 [am´ĭ-lōs]
1. any carbohydrate other than a glucose or saccharose.
2. the soluble constituent of starch, as opposed to amylopectin.

am·y·lose

(am'i-lōs),
An unbranched polyglucose (glucan) in starch, similar to cellulose, containing α(1→4) linkages. Compare: amylopectin.

amylose

/am·y·lose/ (am´ĭ-lōs) a linear, water-soluble glucan; the soluble constituent of starch, as opposed to amylopectin.

amylose

(ăm′ə-lōs′, -lōz′)
n.
A linear, unbranched polysaccharide that is one of the two main components, along with amylopectin, of starches.

amylose

a minor constituent of starch (20-30%), consisting of a linear chain of glucose molecules connected by linkages; it stains blue with iodine.

am·y·lose

(am'i-lōs)
An unbranched polyglucose (glucan) in starch, similar to cellulose, containing α(1→4) linkages.
Compare: amylopectin

amylose

a carbohydrate polymer composed of unbranched chains of GLUCOSE units.

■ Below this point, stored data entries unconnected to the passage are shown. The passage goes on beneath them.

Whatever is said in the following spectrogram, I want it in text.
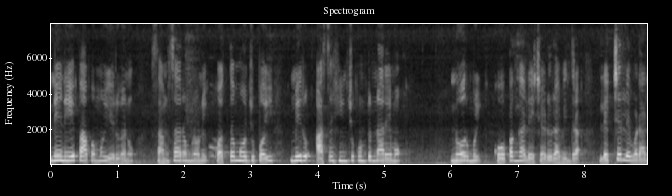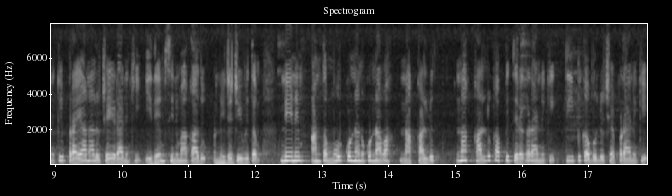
నేనే పాపము ఎరుగను. సంసారంలోని కొత్త మోజుపోయి మీరు అసహించుకుంటున్నారేమో. నోర్ముయ్ కోపంగా లేచాడు రవీంద్ర. లెక్చర్లు ఇవ్వడానికి ప్రయాణాలు చేయడానికి ఇదేం సినిమా కాదు నిజ జీవితం. నేనేం అంత మూర్ఖున్ననుకున్నావా నా కళ్ళు నా కళ్ళు కప్పి తిరగడానికి తీపి కబుర్లు చెప్పడానికి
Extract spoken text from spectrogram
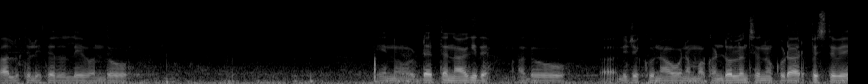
ಕಾಲು ತುಳಿತದಲ್ಲಿ ಒಂದು ಏನು ಡೆತ್ ಆಗಿದೆ ಅದು ನಿಜಕ್ಕೂ ನಾವು ನಮ್ಮ ಕಂಡೋಲೆನ್ಸನ್ನು ಕೂಡ ಅರ್ಪಿಸ್ತೇವೆ.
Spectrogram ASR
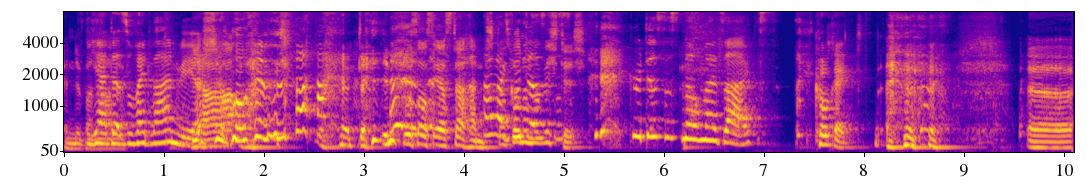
Ende Banane. Ja, da, so weit waren wir ja, ja schon. Infos aus erster Hand, Aber das gut, war nochmal wichtig. Gut, dass du es nochmal sagst. Korrekt. äh,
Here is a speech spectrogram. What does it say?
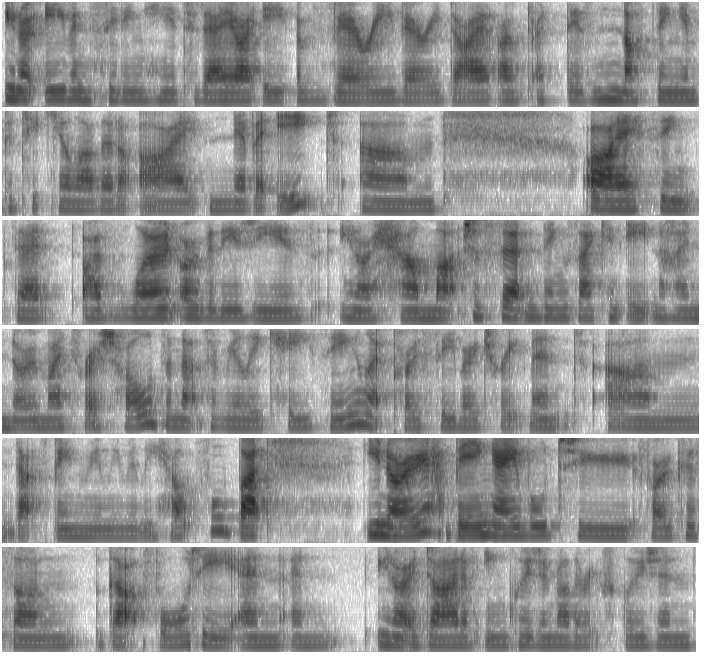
you know, even sitting here today, I eat a very very diet. I, I, there's nothing in particular that I never eat. Um, I think that I've learned over these years, you know, how much of certain things I can eat and I know my thresholds, and that's a really key thing. Like placebo treatment, um, that's been really, really helpful. But you know, being able to focus on gut 40 and and you know a diet of inclusion rather exclusion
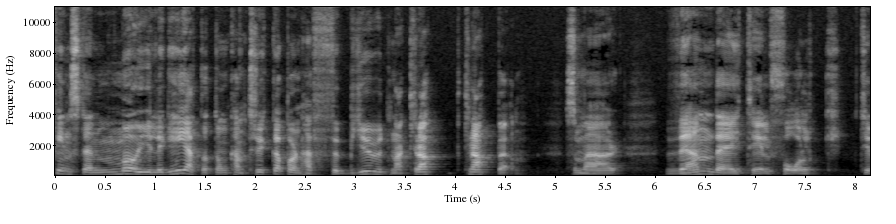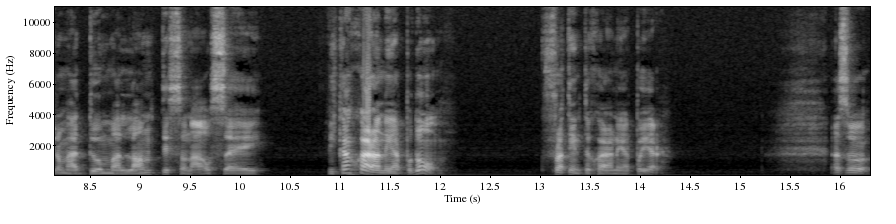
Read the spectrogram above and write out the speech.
finns det en möjlighet att de kan trycka på den här förbjudna knappen som är vänd dig till folk, till de här dumma lantisarna och säg vi kan skära ner på dem för att inte skära ner på er. Alltså,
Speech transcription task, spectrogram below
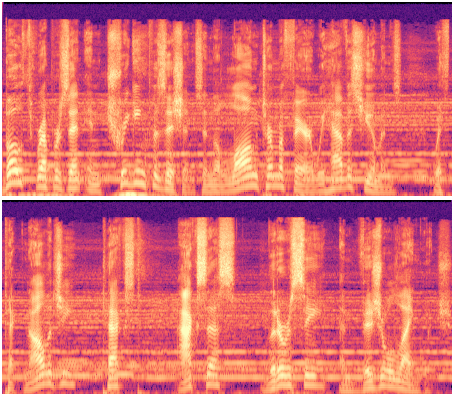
Both represent intriguing positions in the long term affair we have as humans with technology, text, access, literacy, and visual language.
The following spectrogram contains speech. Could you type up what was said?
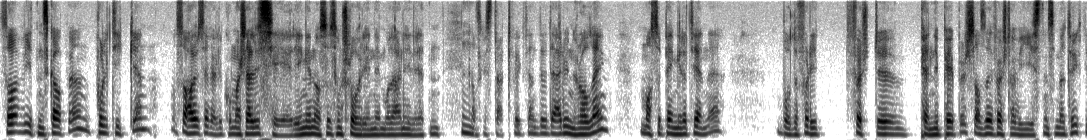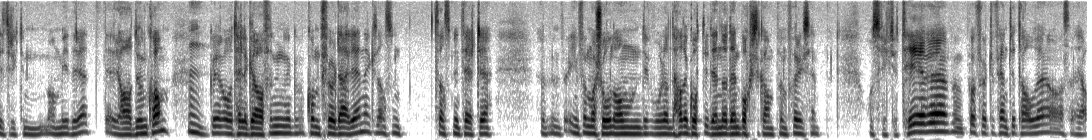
Så vitenskapen, politikken, og så har jo selvfølgelig kommersialiseringen også som slår inn i moderne idretten mm. ganske sterkt. Det er underholdning masse penger å tjene. Både for de første penny papers, altså de første avisene som er trykt, de trykte om idrett. Radioen kom, mm. og telegrafen kom før der igjen, ikke sant, som transmitterte eh, informasjon om de, hvordan det hadde gått i den og den boksekampen, f.eks. Og så fikk du TV på 40-50-tallet. Altså, ja.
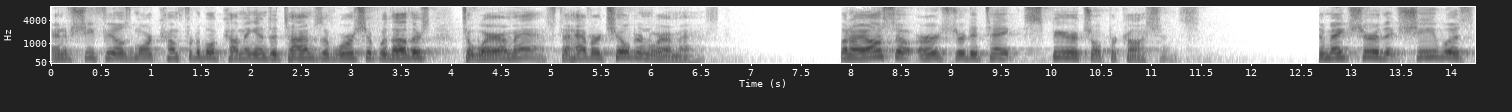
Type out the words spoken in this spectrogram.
And if she feels more comfortable coming into times of worship with others, to wear a mask, to have her children wear a mask. But I also urged her to take spiritual precautions to make sure that she was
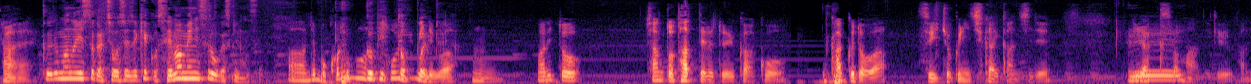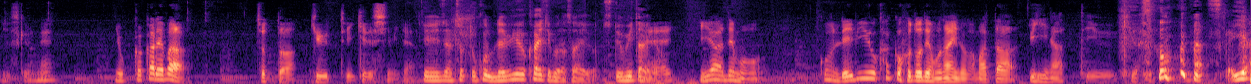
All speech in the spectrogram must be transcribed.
はい。車の椅子とか調整で結構狭めにする方が好きなんですよ。あーでもこれも、コックピットっぽいそういううん、割と、ちゃんと立ってるというか、こう、角度は垂直に近い感じで、リラックスはまあできる感じですけどね。4日かかれば、ちょっとはギューっていけるし、みたいな。えーじゃあちょっと今度レビュー書いてくださいよ。ちょっと読みたいな。えーいや、でも、このレビューを書くほどでもないのがまたいいなっていう気がする。そうなんですか。いや、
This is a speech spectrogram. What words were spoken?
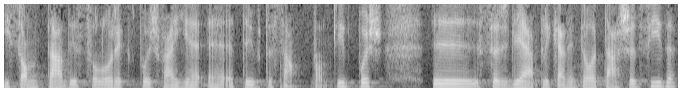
e só metade desse valor é que depois vai a tributação. Pronto, e depois eh, ser-lhe aplicada então a taxa de vida.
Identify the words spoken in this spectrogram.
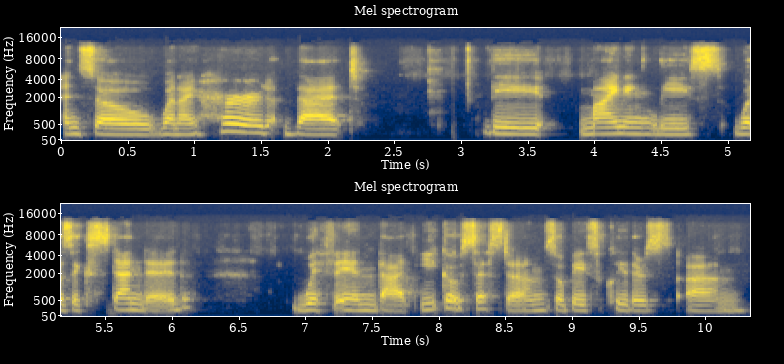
And so when I heard that the mining lease was extended within that ecosystem, so basically there's um,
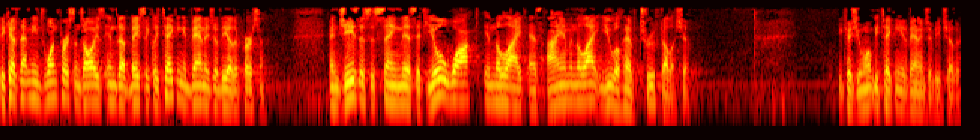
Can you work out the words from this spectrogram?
Because that means one person's always ends up basically taking advantage of the other person. And Jesus is saying this, if you'll walk in the light as I am in the light, you will have true fellowship. Because you won't be taking advantage of each other.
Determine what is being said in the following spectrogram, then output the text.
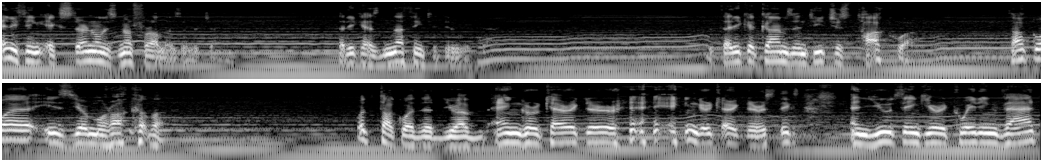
Anything external is not for Allah Tariqah has nothing to do with that. The tariqah comes and teaches taqwa. Taqwa is your muraqabah what taqwa that you have anger character, anger characteristics and you think you're equating that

See STARCH.

amylose

1. polysaccharide of d-glucose containing α-1→4 glycosidic bonds.
2. the soluble constituent of starch, as opposed to amylopectin.
References in periodicals archive ?
In the presence of flavor compounds, amylose changes from a double helix to a single helix.
The objective of the project is to prepare three batches of rice reference materials having amylose contents about 15 %, 20 % (critical value in the above Regulation), and 25 %.
During experiments on starch fibers, the researchers successfully used an extended range of amylose concentrations from 25 to 100 percent.
Studies suggest that the apparent amylose content of Chokuwa could be as low as 15 to 20 per cent and even lesser in Bora.
had much increased water solubility compared to the nAYBS, presumably due to depolymerization of both amylose nd amylopectin and structural weakening of the starch granule as a whole.
shimeji grew rapidly on both starch and amylose medium.
It contains two different starches: an amylopectin exterior, which softens faster--especially under the pressure of constant stirring--to create a creamy sensation in the mouth; and an amylose interior, which stays relatively firm during cooking to give you that al dente bite.
Topics of the other nine chapters include microalgae in novel food products, the ochratoxin A concentration in wines, the role of amylose and amylopectin in starchy foods, protein and lipid recovery from food processing by-products, and the gelation of high methoxy pectins.
Class (DP) Subgroup Components Sugars (1-2) Monosaccharides Glucose, galactose, fructose Disaccharides Sucrose, lactose, trehalose Polyols Lactitol, xylitol, sorbitol, mannitol Oligosaccharides Malto-oligosaccharides Maltodextrins (3-9) Other oligosaccharides Raffinose, stachyose, fructo- oligosaccharides Polysaccharides (>9) Starch Amylose, amylopectin, modified starches Non-starch Cellulose, polysaccharides hemicelluloses, polydextrose, pectins, hydrocolloids
Gelatinized starch is, in essence, an amylose gel network with the swollen granules as filler [11].
Factors contributing to decreased digestibility include: 1) increased dietary fiber intake; 2) intact cell walls which hinder penetration of the digestive enzymes to access the starch and protein; 3) residual lectin activity; 4) limited proteolysis of certain proteins; 5) incomplete hydration of the starch granule; and 6) amylose retrogradation.
The amylose content is minimal so that it can provide a dough property specific to the wavy wheat.